My enjoyment of music is linked to my enjoyment of engineering. The levers and hammers of the piano were a tactile joy, one that served as a foundation for how I found joy, pain, hope and triumph in music. I enjoy engines and take an almost visceral pleasure in the simplest ones performing as they should, clean and clear and mathematically perfect. My father taught me to recognize mechanical problems based on the sound of an outboard engine, the pacing of the sound, finding slight wobbles and inconsistencies that meant we had deviated from the perfect note, the sound of correct operation. Even in retirement, he fashions small steam engines, machined out of brass, where a fraction of a millimetre will introduce friction that will interfere with the perfect dance of parts sliding against each other with only the smallest amount of machine oil to ease the motion.

This is the incredible thing about being human. We can be clever creatures, designing machines that make our lives easier. There is one in particular that fascinates me: the printing press. This device appeals to a hacker’s heart: it democratized information, making it available to the world. Ideas could be shared across the planet, bringing education to more people, and giving their voices a chance to be heard in more places than we ever imagined possible. To me, the seeds of the Internet were born in the printing press.

A gourmand is a person who takes great pleasure and interest in consuming good food and drink. Gourmand originally referred to a person who was “a glutton for food and drink”, a person who eats and drinks excessively; this usage is now rare. Stephen Fry and I share this in common… we both know the delights of consumption, and while the textbook definition does not include it, our appetites extend to information, consuming words as though they were wine. I admire Stephen Fry as a Humanist, but also for a unique pleasure he offers: the sound of his spoken word. When he talks, the words fall from his lips, round and plummy, sharp and sibilant. The sound alone is exquisite, made still more so by the well-reasoned content.

The second section will encourage you to explore the Gutenberg printing press two ways. The first way is via podcast. Stephen hosts an incredible show entitled Stephen Fry’s Great Leap Years – the stories behind inventions. The podcast explores topics ranging from the rise of humankind as the inventor, to the astonishing combination of persistence, investment and inspiration it took to create the Gutenberg Press and the communication technologies that created our world. It tells the story of how our lives have been transformed by a fascinating and compelling mixture of human decision and vision, greed and need. While I believe, with every fibre of my being, that you should listen to all six episodes, I am providing you a link to the episode that discusses the invention of the Gutenberg press. While listening to this podcast, I could see in my mind’s eye, the device being constructed, each astonishing on its own, but the sum of the total exceeding the value of the parts. Stephen’s voice painted images for me that I could see, hear, smell, and imagine the feel of the press clamping down firmly in much the same way that my mother’s piano was not just sound, but a world unto itself.

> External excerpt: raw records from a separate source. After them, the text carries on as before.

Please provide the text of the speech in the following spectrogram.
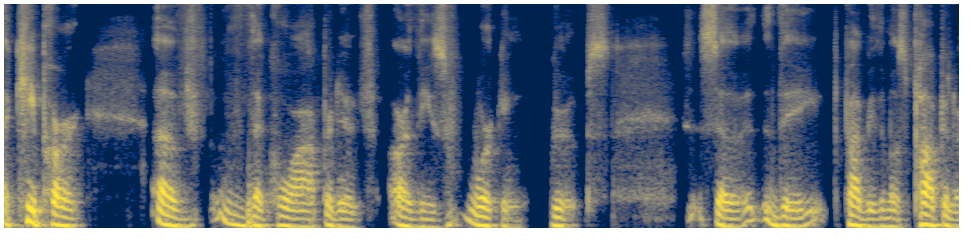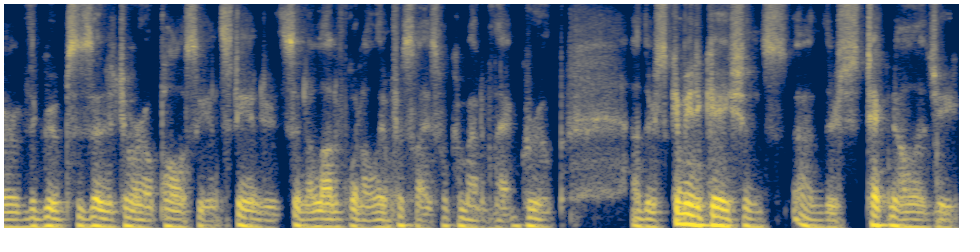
a key part of the cooperative are these working groups. So the, probably the most popular of the groups is editorial policy and standards. And a lot of what I'll emphasize will come out of that group. Uh, there's communications, uh, there's technology.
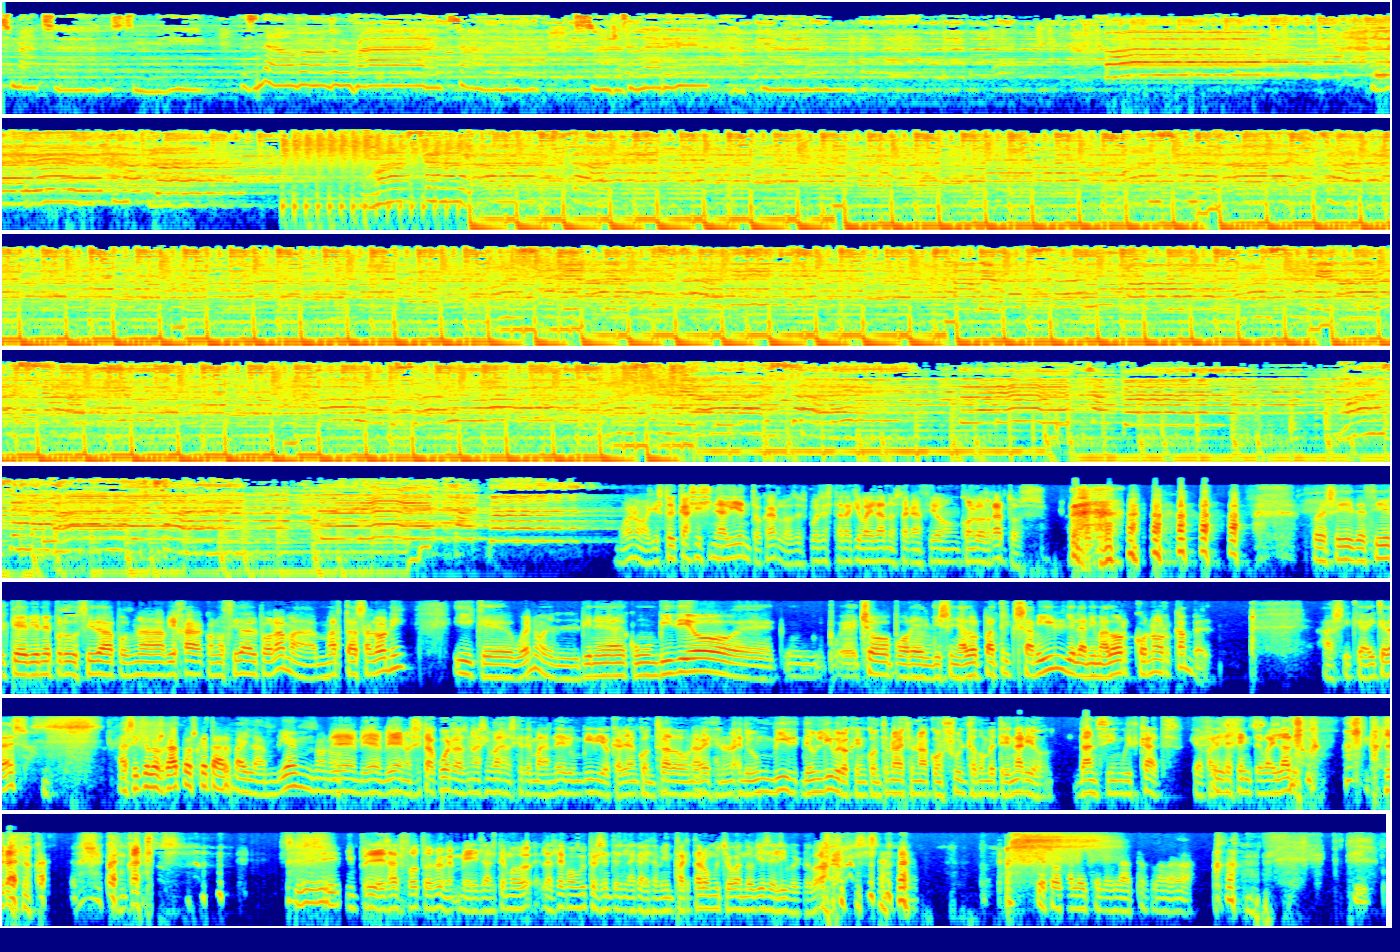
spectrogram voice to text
This matters to me. There's never the right time, so just let it happen. Casi sin aliento, Carlos, después de estar aquí bailando esta canción con los gatos. Pues sí, decir que viene producida por una vieja conocida del programa, Marta Saloni, y que, bueno, él viene con un vídeo eh, hecho por el diseñador Patrick Saville y el animador Connor Campbell. Así que ahí queda eso. Así que los gatos, ¿qué tal? ¿Bailan bien o no? Bien, bien, bien. No sé si te acuerdas de unas imágenes que te mandé de un vídeo que había encontrado una vez, en una- de, un vi- de un libro que encontré una vez en una consulta de un veterinario, Dancing with Cats, que aparece Sí, gente sí. bailando, bailando con, con gatos. Sí, Esas fotos me, me- las tengo las tengo muy presentes en la cabeza. Me impactaron mucho cuando vi ese libro. que son la leche los gatos, la verdad.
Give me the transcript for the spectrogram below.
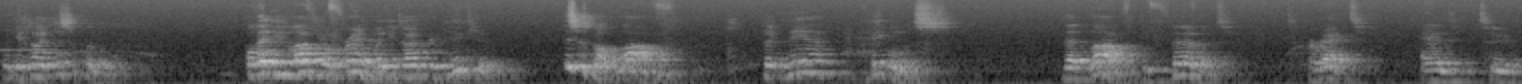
when you don't discipline him. Or that you love your friend when you don't rebuke him. This is not love, but mere feebleness. That love be fervent, correct, and to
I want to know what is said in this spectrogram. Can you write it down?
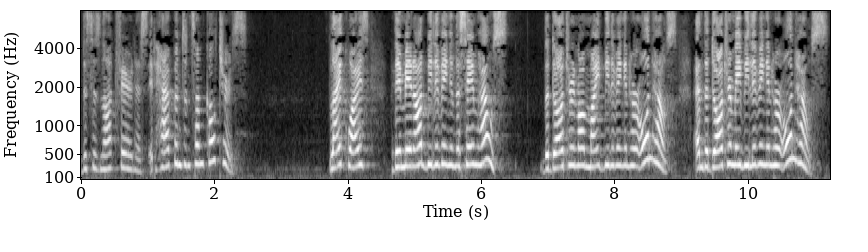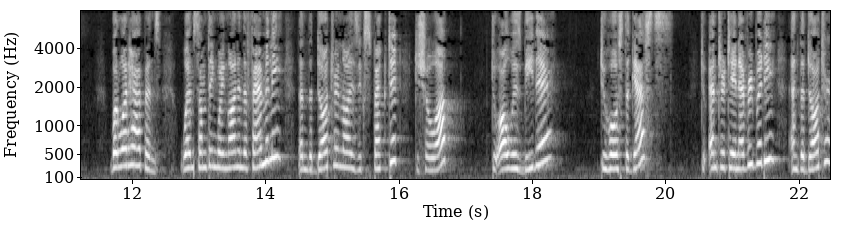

I enjoyed the podcast immensely, only to later realize that there was a video available through Timeline: The Machine That Made Us (Gutenberg Printing Press Documentary). Here was Stephen Fry again, only this time I could see each item he had described in the podcast.

I invite you to re-create my experiment. It will take two hours out of your life. On the first day, try the podcast, and let Stephen take you through the colourful tale of the creation of the Gutenberg Bible. On another day, try it again on YouTube with the visuals. Grab your kids for the second one… they should get a chance to see how very many inventions all needed to combine to create even a single printed page… and the imagine how the moveable type created as a physical object needed to be transformed to the digital to become the text and emojis on our screens today. [Yeah, I’m totally going to circle back to that topic in a later post…]

Did you “see” the story during the podcast? How did what you saw and felt contrast (or match) what happened when you watched the video?